History of Ota City
Located on the tip of the Musashino Plateau and facing both the sea and a river, Ota has been an easy place to live since olden times. As it lay on a major transport route, the ward is dotted with historical sites. These include the Omori Shell Mound, the Tama River Burial Grounds, and the five storied pagoda of Ikegami Honmon-ji Temple. Numerous traditional performing arts such as the Mizu-dome no Mai and the Negi no Mai dances also still exist.

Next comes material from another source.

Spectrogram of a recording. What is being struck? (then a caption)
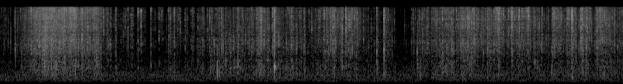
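Metallic foil crinkle ball. A fist-sized purple metallic foil crinkle ball resting on an upholstered seat is touched by fingertips, then squeezed and crushed in a hand. The result is a dense, bright crinkling and crackling made of many sharp, dry snaps. There is a loud burst at the start and steady crunching throughout, with no low end.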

In farming and fishing villages during Edo times, nori seaweed was actively farmed, particularly in the Omori, Kojiya, and Haneda areas along the coast. This continued until 1963. Lying along the Tokaido route, the area was always busy with people and horses. From the Taisho period onwards, small and medium-sized factories moved in, and lowland areas turned into commercial and industrial districts full of homes and factories. Ota became a section of the Keihin Industrial Zone. Residential districts were developed in the plateau area after the Great Kanto Earthquake [of 1923], with Den’en Chofu, Yukigaya, and Hisagahara being relatively leafy residential areas. Ota’s coastal areas are built on reclaimed land and are equipped with urban facilities such as industrial estates and a wild bird park, in addition to logistics facilities that include not only Haneda Airport, but also truck terminals, container wharfs, and markets.